The Organization as a Complex Adaptive System

The study of complex adaptive systems from the natural world, systems such as swarms of bees, flocks of birds or herds of animals, has illuminated how the group as a whole and its members are influenced by, and influence, each other. Pursuing questions such as ‘How do birds flock?’ and ‘How do bees swarm?’ has led scientists to investigate how individual elements act within the context of the whole. For example, how do individual birds act within the bigger context of the flock or bees within a swarm? Flocking occurs when individual birds fly together in such a way that they form a discrete entity, what we call a flock. The remarkable thing is that they do this without any lead bird directing each bird's individual action. They do it without bumping into each other, while maintaining similar speeds; and they do it in close proximity. Indeed, they perform rather like the Red Arrows’ flying formation, except that there are a lot more of them and they don't get 10 years’ specialized training.

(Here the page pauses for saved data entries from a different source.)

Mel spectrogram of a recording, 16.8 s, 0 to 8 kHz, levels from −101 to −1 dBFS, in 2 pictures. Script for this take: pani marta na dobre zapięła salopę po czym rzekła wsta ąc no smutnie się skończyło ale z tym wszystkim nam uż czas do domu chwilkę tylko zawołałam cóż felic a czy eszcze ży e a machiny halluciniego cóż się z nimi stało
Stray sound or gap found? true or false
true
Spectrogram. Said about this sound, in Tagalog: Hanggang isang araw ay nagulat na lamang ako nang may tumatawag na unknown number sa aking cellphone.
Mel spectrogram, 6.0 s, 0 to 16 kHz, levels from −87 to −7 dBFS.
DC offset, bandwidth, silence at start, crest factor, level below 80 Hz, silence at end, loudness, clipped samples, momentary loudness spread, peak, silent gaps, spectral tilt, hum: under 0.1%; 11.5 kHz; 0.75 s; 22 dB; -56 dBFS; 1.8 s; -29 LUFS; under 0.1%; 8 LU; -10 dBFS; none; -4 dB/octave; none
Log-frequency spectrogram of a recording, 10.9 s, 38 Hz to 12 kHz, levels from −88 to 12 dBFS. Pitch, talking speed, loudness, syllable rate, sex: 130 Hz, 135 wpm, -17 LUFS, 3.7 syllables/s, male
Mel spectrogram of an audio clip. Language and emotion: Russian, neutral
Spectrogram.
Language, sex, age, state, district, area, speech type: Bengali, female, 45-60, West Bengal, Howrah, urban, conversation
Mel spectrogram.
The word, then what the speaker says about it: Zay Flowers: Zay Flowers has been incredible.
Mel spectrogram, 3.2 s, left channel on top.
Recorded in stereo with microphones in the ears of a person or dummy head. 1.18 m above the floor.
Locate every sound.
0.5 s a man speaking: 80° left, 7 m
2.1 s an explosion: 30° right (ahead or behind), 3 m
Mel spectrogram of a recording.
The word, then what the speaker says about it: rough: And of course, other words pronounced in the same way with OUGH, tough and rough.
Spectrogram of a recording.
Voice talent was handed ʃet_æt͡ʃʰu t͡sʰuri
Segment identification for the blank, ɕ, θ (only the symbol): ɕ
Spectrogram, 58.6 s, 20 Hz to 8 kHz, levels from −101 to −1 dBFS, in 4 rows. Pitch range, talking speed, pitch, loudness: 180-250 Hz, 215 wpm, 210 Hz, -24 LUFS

How do they do it?

Close observation suggests that they achieve these feats of coordination by adhering to some very simple rules in their local environment: each bird makes moment-to-moment decisions by following these few behavioural guidelines in its own immediate context. Through computer simulations these have been identified as being: try to maintain a minimum distance from other objects in the environment, including other birds in the flock; ...

Get Positive Psychology at Work: now with O’Reilly online learning.

O’Reilly members experience live online training, plus books, videos, and digital content from 200+ publishers.